Kazuma Azuma (his name sounds like it comes from a Japanese roadshow of Guys And Dolls), the hero of Takashi Hashiguchi's Yakitate!! Japan (Viz), is a lad with a mission. A sixteen-year-old wannabe baker blessed with "hands of the sun" (which is to say: palms warm enough to get yeast fermenting as you knead the bread dough), Kazuma dreams of one day creating a bread that will represent his native country – much like French or Italian breads recall their countries of origin.
It's no easy task, though, since bread is not considered a primary food source in his country. To some old-timers, in fact, like Kazuma's grandpa, the eating of bread has unhappy connotations. It connects to the hard rolls and crackers handed out as food by American soldiers in occupied Japan: it is, in other words, the taste of defeat. "Little fool!" he shouts, "we're rice farmers! You want us to eat bread? Westernized idiot!!" Clearly, our hero has some major cultural hurdles to get over.
Country boy Kazuma heads to the city after ten years of trial-and-error attempts at creating Ja-Pan ("pan" being the Japanese word for bread, while "yakitate" apparently translates as "freshly baked"), a bread so good that it will make Japanese diners forget rice. With no formal training and even less school-learning, he applies for a job at Pantasia, the best-known bakery chain in the country, only to learn once he arrives that he has to compete in a contest for the one position available in the company's main Tokyo store.
Like Shinji Saiyjo's Iron Wok Jan!, the prime action in volume one is in a cooking contest, though hero Kazuma is nowhere near as arrogantly obnoxious as the hyper-competitive Jan. He's more a naive lad with a single obsessive mission and a tendency to speak without filtering.
Through the course of the competition, we meet Kawachi, another country boy with dreams of making it to Pantasia's main store, though with much less scruples than Kazume (he is not, for example, above tripping our hero with a rolling pin to make him drop his kneaded bread dough), and Sadanao Asuzagawi, the granddaughter of Pantasia's owner.
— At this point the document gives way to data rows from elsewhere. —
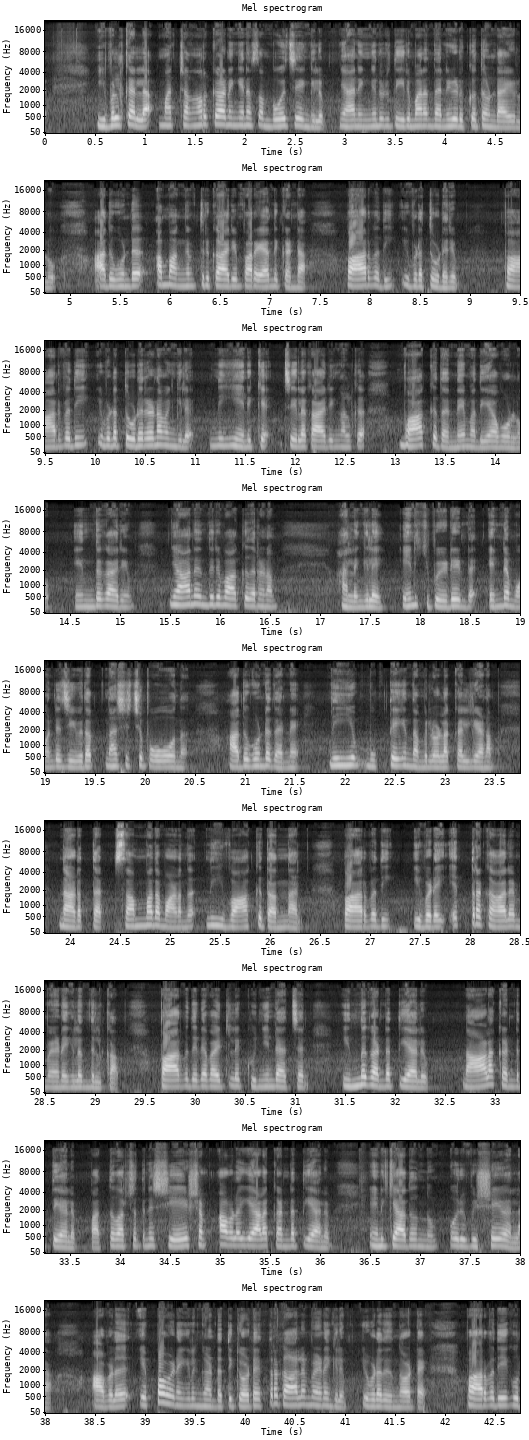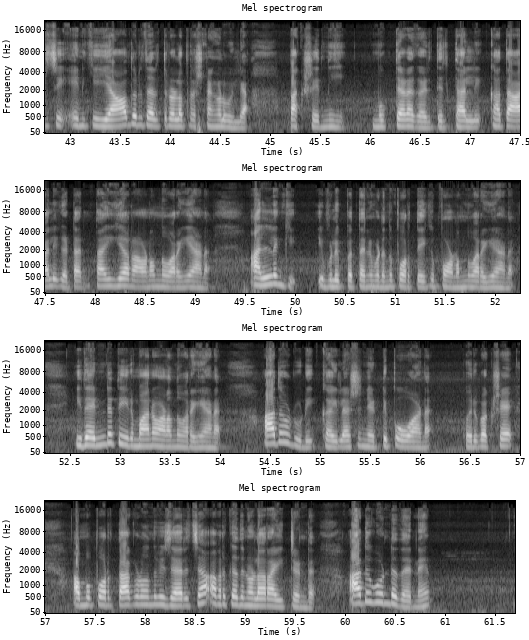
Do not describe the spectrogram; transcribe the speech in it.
ഇവൾക്കല്ല മറ്റാർക്കാണ് ഇങ്ങനെ സംഭവിച്ചെങ്കിലും ഞാൻ ഇങ്ങനൊരു തീരുമാനം തന്നെ എടുക്കത്തുണ്ടായുള്ളൂ. അതുകൊണ്ട് അമ്മ അങ്ങനത്തെ ഒരു കാര്യം പറയാൻ നിൽക്കണ്ട. പാർവതി ഇവിടെ തുടരും. പാർവതി ഇവിടെ തുടരണമെങ്കിൽ നീ എനിക്ക് ചില കാര്യങ്ങൾക്ക് വാക്ക് തന്നെ മതിയാവുള്ളൂ. എന്ത് കാര്യം? ഞാൻ എന്തിന് വാക്ക് തരണം? അല്ലെങ്കിലേ എനിക്ക് പേടിയുണ്ട്. എന്റെ മോന്റെ ജീവിതം നശിച്ചു പോകുമെന്ന്. അതുകൊണ്ട് തന്നെ നീയും മുക്തയും തമ്മിലുള്ള കല്യാണം നടത്താൻ സമ്മതമാണെന്ന് നീ വാക്ക് തന്നാൽ. പാർവതി ഇവിടെ എത്ര കാലം വേണമെങ്കിലും നിൽക്കാം. പാർവതിയുടെ വയറ്റിലെ കുഞ്ഞിന്റെ അച്ഛൻ ഇന്ന് കണ്ടെത്തിയാലും നാളെ കണ്ടെത്തിയാലും പത്ത് വർഷത്തിന് ശേഷം അവളെ ഇയാളെ കണ്ടെത്തിയാലും എനിക്കതൊന്നും ഒരു വിഷയമല്ല. അവൾ എപ്പോൾ വേണമെങ്കിലും കണ്ടെത്തിക്കോട്ടെ എത്ര കാലം വേണമെങ്കിലും ഇവിടെ നിന്നോട്ടെ. പാർവതിയെക്കുറിച്ച് എനിക്ക് യാതൊരു തരത്തിലുള്ള പ്രശ്നങ്ങളുമില്ല. പക്ഷേ നീ മുക്തയുടെ കഴുത്തിൽ തല്ലി താലി കെട്ടാൻ തയ്യാറാണെന്ന് പറയുകയാണ്. അല്ലെങ്കിൽ ഇവളിപ്പോൾ തന്നെ ഇവിടുന്ന് പുറത്തേക്ക് പോകണമെന്ന് പറയുകയാണ്. ഇതെന്റെ തീരുമാനമാണെന്ന് പറയുകയാണ്. അതോടുകൂടി കൈലാഷം ഞെട്ടിപ്പോവാണ്. ഒരു പക്ഷേ അമ്മ പുറത്താക്കണമെന്ന് വിചാരിച്ചാൽ അവർക്കതിനുള്ള റൈറ്റ് ഉണ്ട് അതുകൊണ്ട് തന്നെ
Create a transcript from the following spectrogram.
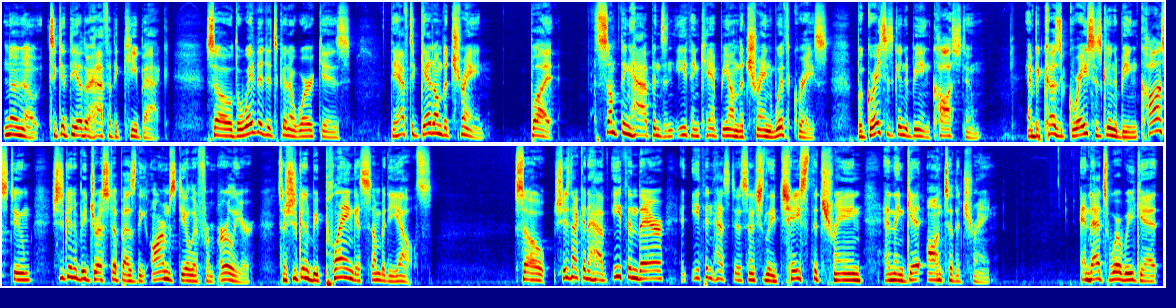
no no, to get the other half of the key back. So the way that it's going to work is they have to get on the train, but something happens and Ethan can't be on the train with Grace, but Grace is going to be in costume. And because Grace is going to be in costume, she's going to be dressed up as the arms dealer from earlier. So she's going to be playing as somebody else. So she's not going to have Ethan there, and Ethan has to essentially chase the train and then get onto the train. And that's where we get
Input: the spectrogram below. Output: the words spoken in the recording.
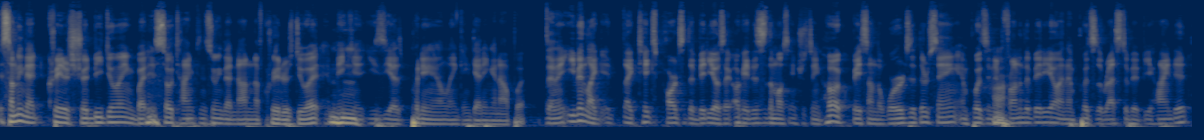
something that creators should be doing, but it's so time consuming that not enough creators do it and making it easy as putting in a link and getting an output. And it even like it like takes parts of the video. It's like, okay, this is the most interesting hook based on the words that they're saying and puts it in front of the video and then puts the rest of it behind it.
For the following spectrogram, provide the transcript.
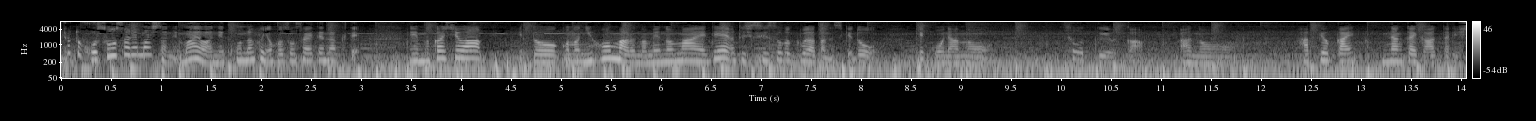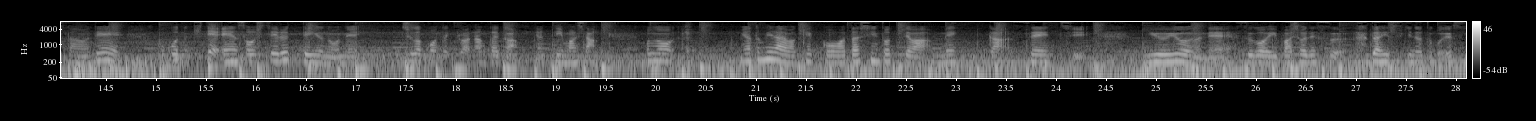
ちょっと舗装されましたね。前はねこんな風に舗装されてなくて、え昔は、えっと、この日本丸の目の前で私吹奏楽部だったんですけど結構ねあのショーっていうかあの発表会何回かあったりしたのでここに来て演奏してるっていうのをね中学校の時は何回かやっていました。このみなとみらいは結構私にとってはメッカ聖地いうようなねすごい場所です。大好きなとこです。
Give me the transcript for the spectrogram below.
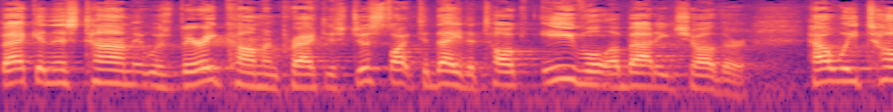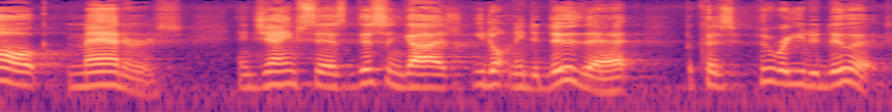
Back in this time, it was very common practice, just like today, to talk evil about each other. How we talk matters. And James says, Listen, guys, you don't need to do that because who are you to do it?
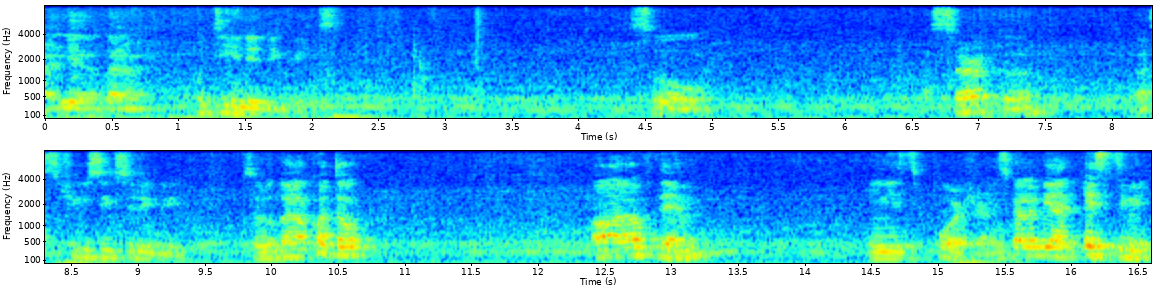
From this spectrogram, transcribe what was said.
And then we're gonna put in the degrees. So a circle that's 360 degrees. So we're gonna cut out all of them in its portion. It's gonna be an estimate.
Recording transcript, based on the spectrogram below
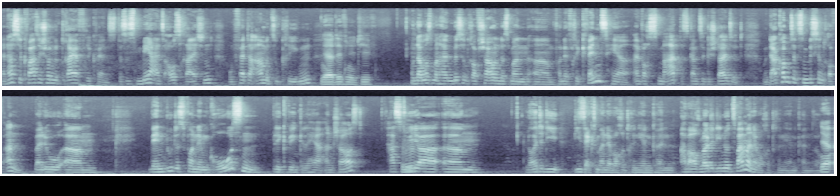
dann hast du quasi schon eine Dreierfrequenz. Das ist mehr als ausreichend, um fette Arme zu kriegen. Ja, definitiv. Und da muss man halt ein bisschen drauf schauen, dass man ähm, von der Frequenz her einfach smart das Ganze gestaltet. Und da kommt es jetzt ein bisschen drauf an, weil du, ähm, wenn du das von dem großen Blickwinkel her anschaust, hast mhm. du ja ähm, Leute, die, die sechsmal in der Woche trainieren können, aber auch Leute, die nur zweimal in der Woche trainieren können. So. Ja.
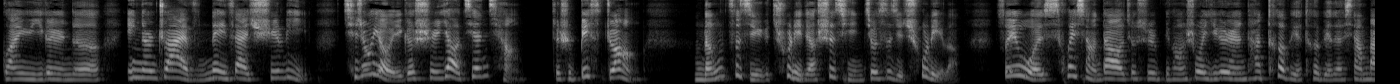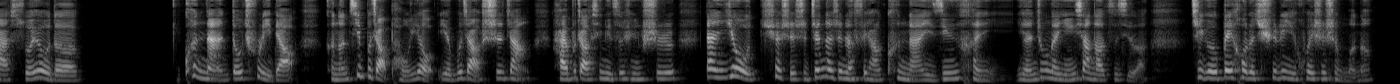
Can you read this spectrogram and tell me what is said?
关于一个人的 inner drive 内在驱力，其中有一个是要坚强，就是 be strong，能自己处理掉事情就自己处理了。所以我会想到，就是比方说一个人他特别特别的想把所有的。困难都处理掉，可能既不找朋友，也不找师长，还不找心理咨询师，但又确实是真的真的非常困难，已经很严重的影响到自己了。这个背后的驱力会是什么呢？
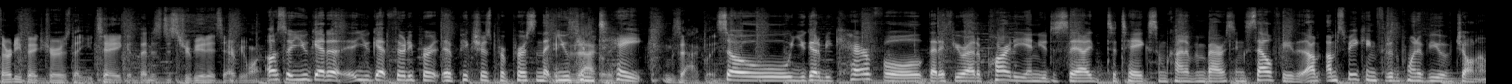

Both Sadanao and her grandfather recognize the potential within the largely untutored Kazuma; in one particularly telling moment the young girl briefly holds our hero's hand and afterwards licks her own palm yearningly. Can't say I've ever seen that particular moment in a manga romance before.